It’s a devastating shot, the line. Even when everyone knew Crabb was going to be hitting some variation of a line shot, few could stop it consistently enough to beat him. When we master the high line shot, it opens up a wealth of other offensive opportunities. If the defender is now shading towards the line, we have an open cut or high angle; if the defender shifts back, our line opens up once more.
The best defense in beach volleyball, according to Reid Priddy, a man who knows an awful lot about defense in beach volleyball, is not actual defense. It has nothing to do with running down line shots or how to properly dig a hard driven. It isn’t about positioning or footwork. It isn’t about blocking, where to put your hands and how to time it.
The best defense in beach volleyball is the jump serve.
At any level of the game, if the opposing team is in system -- in system meaning: They’ve made a pass to where they want, and can run the set they want -- they have a significantly higher side out percentage than if they are not. But if they’re out of system? If the serve has forced them to pass behind them or to the left or right?
Now we’re talking.
A good float serve can do the trick, yes. But if any of you were watching the most recent Manhattan Beach Open, won by Tri Bourne and Trevor Crabb -- and previously won by Reid Priddy and Trevor Crabb --...
To watch Evandro Goncalves serve is to witness the obvious power of a jump serve.
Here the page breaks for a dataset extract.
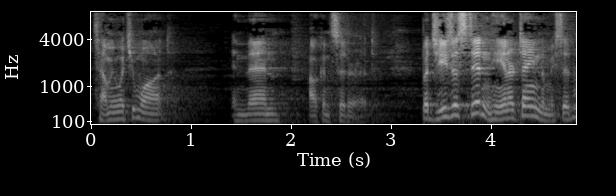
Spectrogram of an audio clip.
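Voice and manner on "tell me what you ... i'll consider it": quiet, guarded, fading to almost nothing; wary reply. Retold or imitated. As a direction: lower and softer, a skeptical pushback. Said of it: "I'm always like".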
The Brazilian has been named the best server in the world for five straight years for a reason: He simply overpowers opponents with a massive grenade launcher of a jump serve.
Yet most of us are not Evandro Goncalves. Most of us are human, carrying standard human shoulders that are not weapons of war. Most of us have to resort to more subtle serves – yet if we do them right, they’re just as dangerous.
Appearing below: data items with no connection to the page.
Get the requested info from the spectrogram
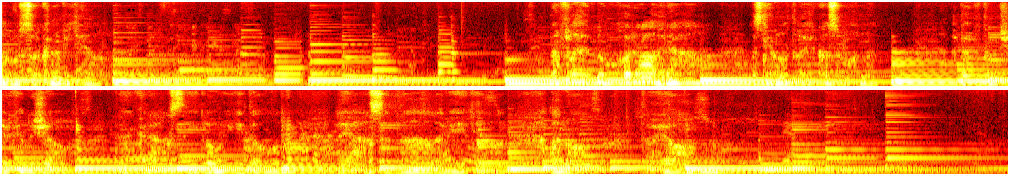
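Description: Acoustic guitar strummed, its chords ringing and changing every second or two. A man's voice sings along in places. The playing dies down near the end.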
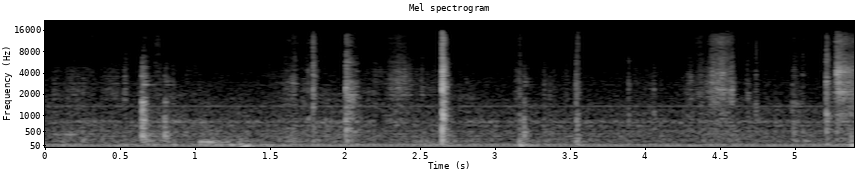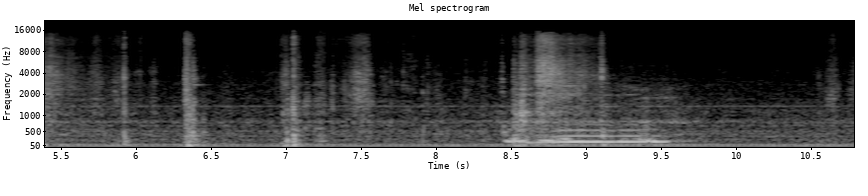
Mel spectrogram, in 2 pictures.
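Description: Tarot cards being laid down and slid about on a cloth-covered table: scattered soft taps and clicks with a few brushing swishes. Near the end there is a short hum of the voice, about a second long.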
John Mayer, currently the head beach volleyball coach at Loyola Marymount, has called the short serve the most under-used skill in beach volleyball. Why? It’s a low risk, high reward serve that can produce points in abundance while also tiring your opponents out, forcing them to sprint to the net, pass, retreat to their point of hesitation, then attack. Do this throughout an entire match, and what you’ll get is an exhausted opponent whose offensive rhythm has been thoroughly thrown...
There are a lot of great volleyball coaches out there. Think Stein Metzger, Dain Blanton, Jenny Johnson Jordan, John Mayer, Betsi Flint, Mark Burik, Brooke Niles, Brandon Joyner -- the list could go on and on and on.
There are also a lot of not so great volleyball coaches out there, but we're not going to name names. We're just going to leave it at the fact that we're all human and, well, sometimes those human fallacies become very apparent when we're coaching. But if you'd like to join the first list, the one with some of the best coaches in the country currently, here are the seven deadly sins of volleyball coaches you'll want to avoid.
Have you ever watched your favorite football team -- say, the Baltimore Ravens -- and explode off your coach, screaming obscenities at Lamar Jackson for throwing an interception in the AFC Championship Game? (me neither...)
How could he not see the defensive back?
Didn't he see JK Dobbins wide open in the...
Included are diagrams and written explanations of the 36 MOST IMPORTANT EXERCISES you NEED to win more matches!
Get the all the keys and drills for:
Serve & Serve Receive
Bump Setting & Hand Setting
Attacking, Spacing, Vision & Swing Mechanics
Defense + Blocking & Peeling
Ball Control & Emergency Technique
Game Situations & Competitive Drills